        I refused to give the cable company my SS # and paid a deposit to drive the point home that they weren’t getting it unless they intended to send me a W2 or 1099. I don’t recall giving it to the power company I and know for sure I didn’t give it to my celluar provider (burner phone).

        I’m sure my decades old stuff would be in there somewhere, but I’d hope at some point it starts falling off the grid.

News also came out that three executives sold shares that totaled $1.8 million only a few days after Equifax learned of the breach.

Equifax claims that these executives did not know of the breach at the time, though.

Now why do I have difficulty believing that last statement?

I loathe Equifax, fuck this company and not just for the current reason.

Step 1: Head to this enrollment page and click “Begin enrollment.” Enter your last name and last six digits of your social security number …

What exactly am I enrolling in?

According to Equifax, those affected are enrolling in a free, one-year subscription TrustedID, which is an identity protection company owned and operated by Equifax. According to this page, the service normally costs $27.99 per month for a family plan.

Equifax is one of the most greedy companies I have seen in a while. Up yours I hope your company goes in the shitter.

OleDirtyBarrister | September 8, 2017 at 12:15 pm

Now what would be ironic is a second class action by subscribers to its TrustedID and other protection services because Equifax failed to report a breach and damage to subscribers due to a hack of Equifax’s system.

    regulus arcturus in reply to OleDirtyBarrister. | September 8, 2017 at 6:56 pm

    I may try that.

    There’s another twist here, don’t see it mentioned above:

    When you click thru the info screens (I did this earlier and am likely impacted), you are unwittingly forfeiting your rights to participate in any litigation which may arise from this.

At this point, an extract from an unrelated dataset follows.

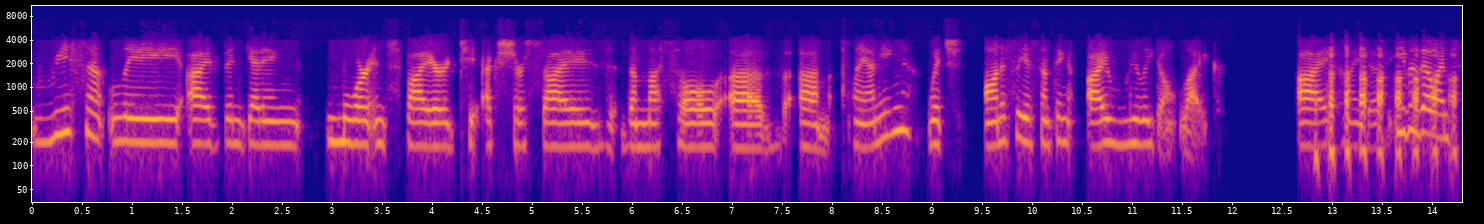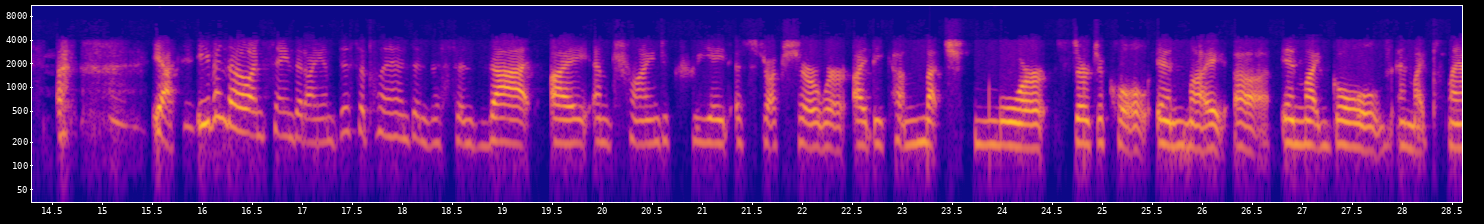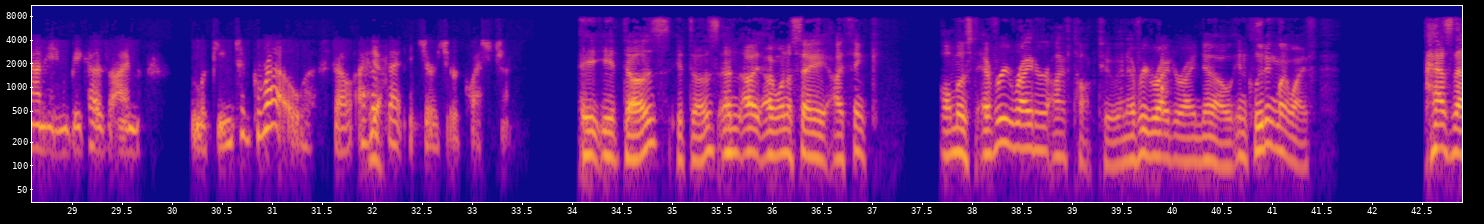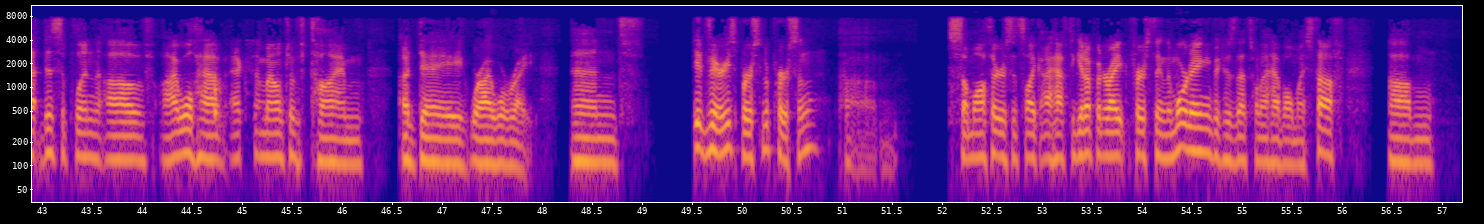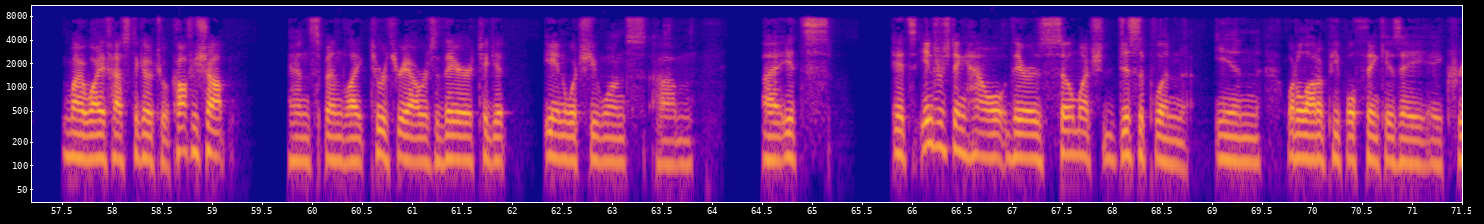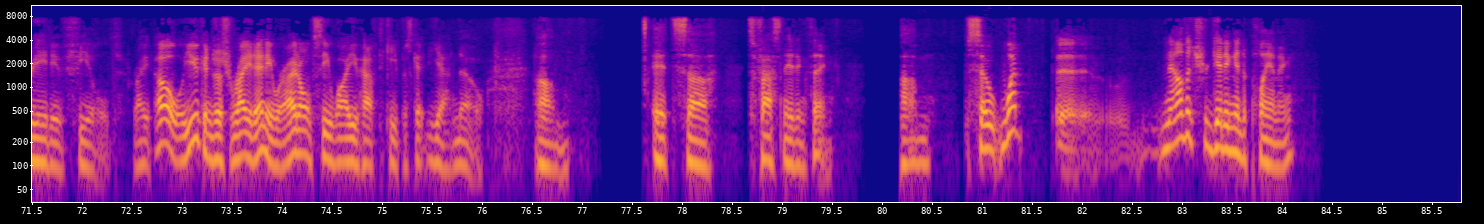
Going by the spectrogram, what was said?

    I did not initially see this discliamer, but needless to say, I will be participating in at least a class action (probably more) against EFX. Those types of forfeit clauses have been tried before in the brokerage industry (you “forfeit your right to sue or otherwise bring action against Firm X” and implicitly agree to arbitration) and have been slammed.

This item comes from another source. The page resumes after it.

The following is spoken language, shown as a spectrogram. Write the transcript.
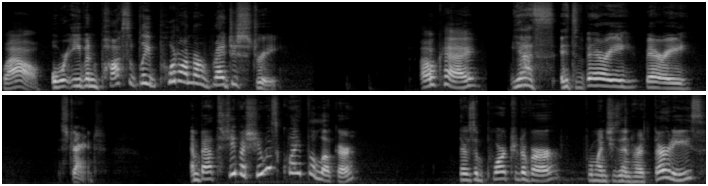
Wow. or even possibly put on a registry. Okay. Yes, it's very, very strange. And Bathsheba, she was quite the looker. There's a portrait of her from when she's in her 30s.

      OleDirtyBarrister in reply to regulus arcturus. | September 8, 2017 at 7:14 pm

      This nonsense with Equifax is one reason I actually support a sliver of what the CFPB is doing, its class action regulation proscribing consumer service providers from taking away rights of customers.

      Unfortunately, an appreciable number of class actions are crap and are the toil of fast buck artists, but without them, corporate behavior would be even worse. GM had an ignition scandal despite know what would happen in the civil system if they got caught, and Takata had an airbag deployment device scandal with the same knowledge, and they both did it anyway. Imagine what they will do with no risk of a class action.

Let’s face it. Every hacker around the world already has every Americans data. The questions is, what are we going to do about it?

regulus arcturus | September 8, 2017 at 12:48 pm

Unless the executives who sold shares had a 10b5-1 plan in place, those sales look very, very bad from a regulatory perspective.

I do not believe they did have a 10b5-1 plan.

    According to the Bloomberg report quoted above, the transactions were not part of any reported scheduled sale.

    I hope the regulators go after them, especially the CFO.

      regulus arcturus in reply to Liz. | September 8, 2017 at 5:47 pm

      Yes, I’m aware, but do not trust Bloomberg reporting.

      I’ve encountered too many instances of inaccurate and incomplete reporting by BBG.

      I would expect they have already received a call from SEC, but I have not seen anything on the SEC website.

From what I read, the breach occurred because Equifax failed to apply security patches to their web servers. Dummies…

Maybe Equifax had their servers set up by John Podesta and used “p@ssw0rd” for their top level password?

So what happens to Equifax’s credit score?

Watch: they’ll find all this date on Wassherman SSchultz’s laptop, with a tie to a hillary clinton scam.